U.S. Labors Own Central Intelligence Agency
Reviewed by Bob Mattingly
Workers of the World Undermined:
By Beth Sims, South End Press, Boston, MA, 1992. $9.00, paper.
Like many leftists the author had become distressed by the labor federations known or suspected foreign policies and overseas activities. Her research turned-up a network of labor operations intertwined with the foreign policy apparatus of the U.S. government More specifically, the foreign arms of the AFL-CIO, often called institutes, have historically provided a channel through which the CIA could penetrate foreign labor sectors. They have offered a useful cover for intelligence operatives and supported undercover operations. Additionally, AFL-CIO operatives have been identified as intelligence agents who operated with the direct assistance of U.S. embassies and the CIA overseas.
One wonders then in what sense does the labor federation remain a private, independent organization of workers?

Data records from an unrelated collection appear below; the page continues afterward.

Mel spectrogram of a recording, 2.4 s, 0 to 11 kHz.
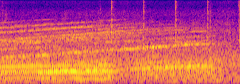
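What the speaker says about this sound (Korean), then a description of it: "제가 아까 퍼스널 모드 때와 지금 스포츠 모드 때 악셀 밟는 소리가 다르게 느껴지셨죠?" A BMW 530e plug-in hybrid with a 190-horsepower engine accelerates in sport mode, giving a loud, close, rising tonal whine with layered harmonics that dips briefly midway and climbs again.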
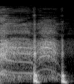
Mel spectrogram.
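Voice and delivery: short, high dry chuckle; brief wheezy snicker; dry laugh. A narrator's reading. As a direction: chuckle drily to yourself. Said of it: "Er lachte trocken".

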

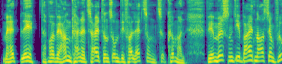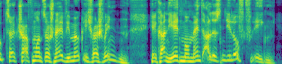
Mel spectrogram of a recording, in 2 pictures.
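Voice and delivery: high, loud, hurried orders; urgent alarm. A narrator's reading. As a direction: push him to move before it blows. Urgent plea to flee the wreck.

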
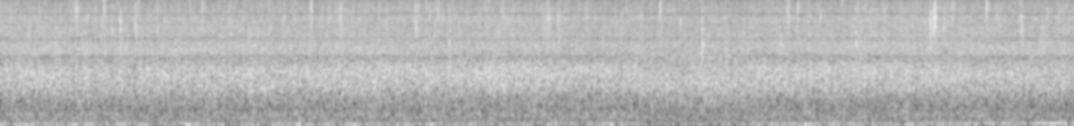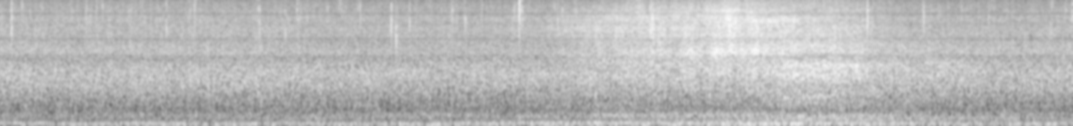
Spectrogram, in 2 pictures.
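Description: Heavy rain falling steadily: an even hiss of rain on the ground and surfaces, with scattered close drops ticking. It swells louder for a few seconds near the end.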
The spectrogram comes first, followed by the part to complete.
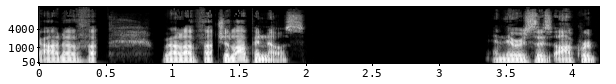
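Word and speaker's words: jalapeño: How is a J from the jalapenos? How is that pronounced like an H?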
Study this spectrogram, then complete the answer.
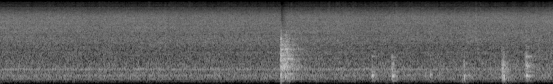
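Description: Onions and peppers sautéing in a pan with a little salt, a steady close hiss of frying broken by a sharp knock and a few light stirring taps, with no speech.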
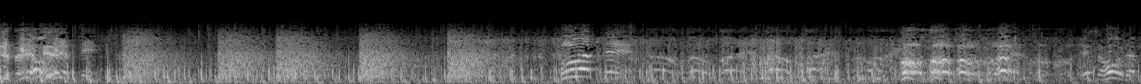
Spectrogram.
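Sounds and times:
laughter: 0.0s - 0.8s, 5.6s - 11.4s
gunfire during a stagecoach hold-up: 1.0s - 8.5s
impact: 1.1s - 5.8s.

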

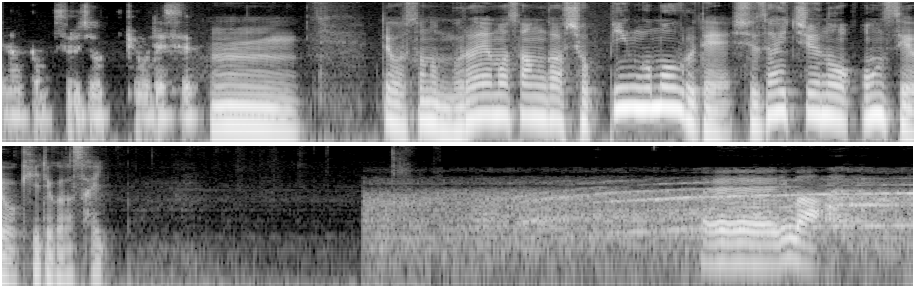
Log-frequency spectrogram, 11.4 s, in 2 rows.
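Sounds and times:
speech: 0.0s - 6.5s, 10.0s - 11.0s
air raid siren wailing: 8.0s - 11.3s.

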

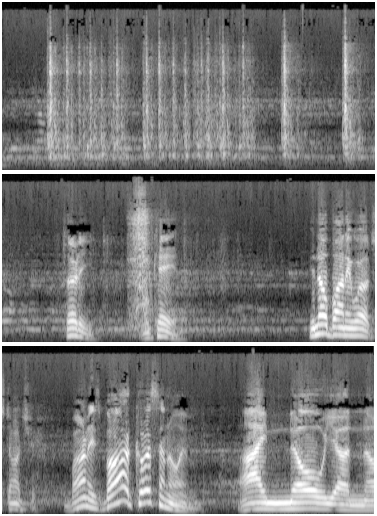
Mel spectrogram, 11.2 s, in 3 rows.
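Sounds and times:
typing on a typewriter: 0.4s - 3.7s
speech: 4.4s - 5.7s, 6.8s - 11.1s.

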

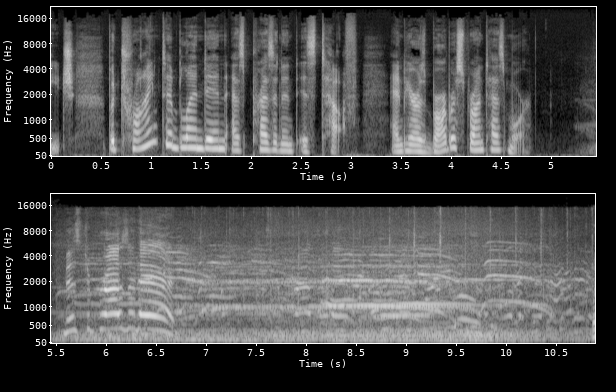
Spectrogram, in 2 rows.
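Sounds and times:
speech: 0.0s - 4.9s, 5.5s - 6.9s
crowd of passersby cheering and calling out: 5.4s - 10.8s.

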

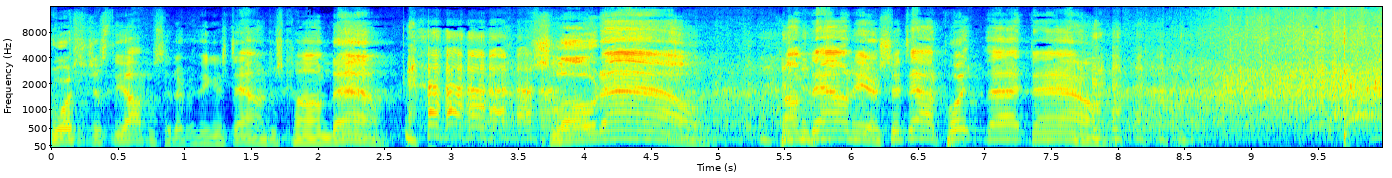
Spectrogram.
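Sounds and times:
speech: 0.0s - 8.5s
laughter: 2.6s - 6.3s, 7.5s - 9.9s
applause: 8.5s - 9.9s.

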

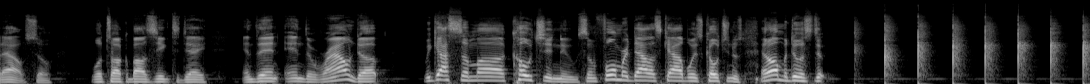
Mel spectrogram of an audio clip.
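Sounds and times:
speech: 0.0s - 8.4s
person clapping hands: 8.6s - 10.8s.

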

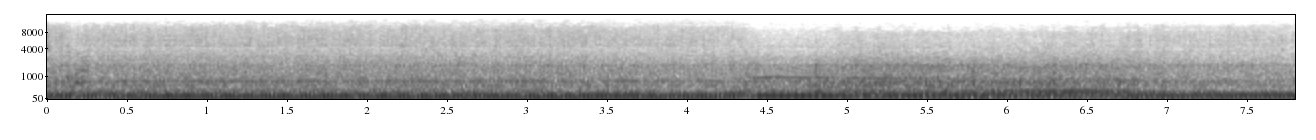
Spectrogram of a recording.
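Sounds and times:
Trabant two-stroke car engine running with the choke eased out: 0.0s - 7.7s.

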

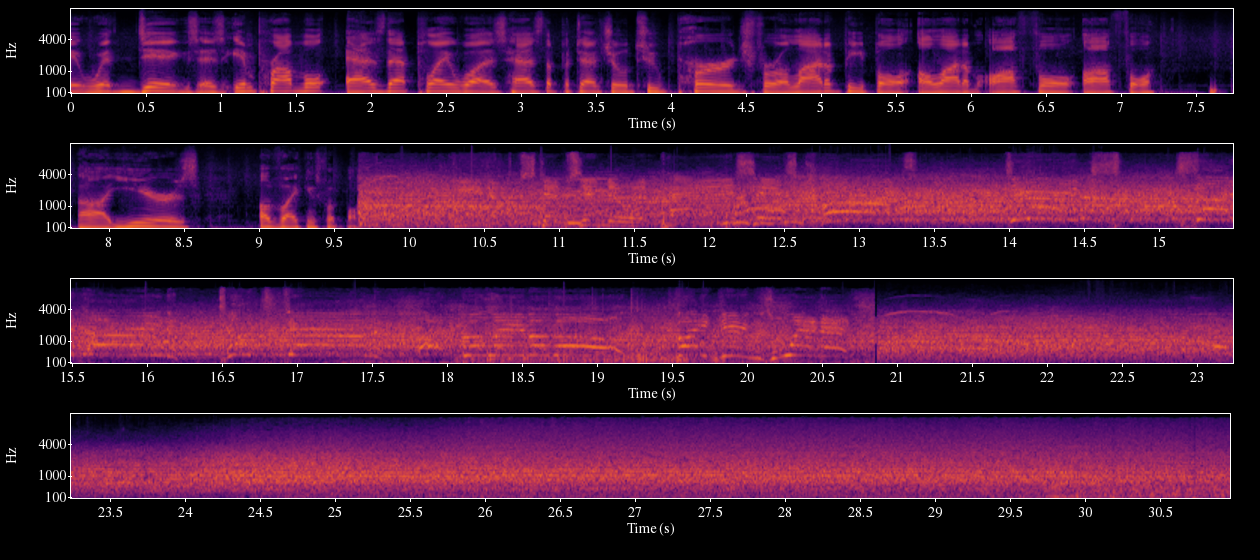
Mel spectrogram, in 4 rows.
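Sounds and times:
speech: 0.0s - 10.1s, 10.8s - 12.8s
stadium crowd roaring: 9.6s - 30.9s.

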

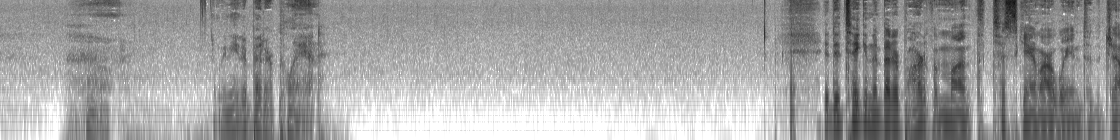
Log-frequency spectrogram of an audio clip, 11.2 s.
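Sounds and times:
steady soft rain: 0.0s - 11.1s
person groaning: 0.6s - 1.3s
speech: 0.9s - 1.2s, 2.2s - 3.3s, 7.9s - 11.1s.

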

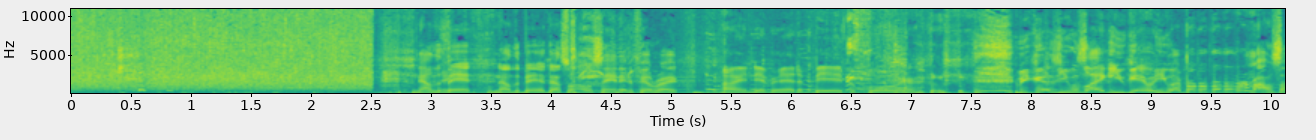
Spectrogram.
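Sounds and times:
applause: 0.0s - 2.6s
laughter: 0.3s - 2.2s, 4.2s - 8.3s
speech: 2.9s - 10.1s.

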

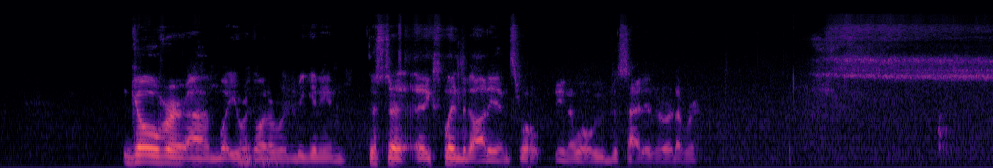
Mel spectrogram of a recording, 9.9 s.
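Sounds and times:
speech: 1.2s - 7.1s
faint clicks: 7.2s - 9.9s
person taking a long steady inhale: 8.0s - 9.9s.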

Whats certain is that the organization doesnt finance much of its overseas labor operations. Sims reports that Washington paymasters finance just under 100 percent of the AFL-CIOs foreign operations. Current estimates of Washington payments for the AFL-CIOs overseas operations are about $15,000,000 a year. But it seems reasonable to suspect that not all monies and assignments are honestly recorded. Sims writes that before the 1955 merger with the CIO, AFL president George Meany headed a labor advisory program that operated out of the State Department, citing The Political Role of International Trades Unions (1983) by Gary K. Busch.
Ms. Sims tries her hardest to present a balanced account of her findings, and notes that the AFL-CIO is [not] always a stooge for big business, and the federations union-building activities do help favored unions fight economistic (sic) battles against particular employers. Still, a page later she reports that the federation and its institutions have sabotaged workers unity, promoted conservative and apolitical trade unions, and built parallel unions to sap the strength of more broad-based and progressive labor organizations.
For example, in June 1986 the White House asked for and got the AFL-CIOs help to deal with the presence of radical labor unions [in Haiti] and the high risk that other unions may become radicalized. But Sims rightly notes that the radicalization of the Haitian labor force seems a quite reasonable response to Haitis dire poverty The federation also helped set-up a Haitian labor body, a cosmetic formality that permitted Haitian and U.S. assembly plants duty free access to the U.S. market under the U.S. sponsored Caribbean Basin Initiative.
Following the 1983 U. S. invasion of Grenada, says Sims, a U.S. team recommended that an AFL-CIO institute should assume responsibility for restructuring and training the nations unions. Redirecting union radicalism and strengthening democratic labor leaders were the objectives of the program. In Chile, during the CIA-backed coup that murdered the nations president, Salvador Allende, the federations institute-trained communications and maritime workers kept lines open for the military. In addition to Latin America, Ms. Sims briefly discusses the federations worldwide foreign affairs and dealings.
Foreign policy and business unionism
Ms. Sims concludes that the federations perspective on foreign policy is deeply rooted in its domestic practice of business unionism. She doesnt attempt to explain at length the development of business unionism or the organically associated profound bureaucratization of American unions; but she knows business unionism when she sees it, when she cites a statement given congress by a then top federation official (William Doherty) that sums up the unions chief occupation overseas and, come to think of it, at home. Our collaboration [with business] takes the form of trying to make the investment climate more attractive and more inviting. Union negotiators mean the same thing when they warn workers not to demand too much, not to kill the goose that lays the golden eggs, not to snivel about take-aways and be grateful that the union got them a job.
When John J. Sweeneys New Voice slate replaced the Kirkland/Donahue administration, many progressives felt that for the first time in many years, they had some space to participate in and rally support for the policies of the AFL-CIO. Perhaps those progressives still think that way. But suspicions about the AFL-CIOs current activities in Venezuela are strengthening doubts of other labor lefts who from the first counseled waiting to see if the New Voice slates actions aligned with their words.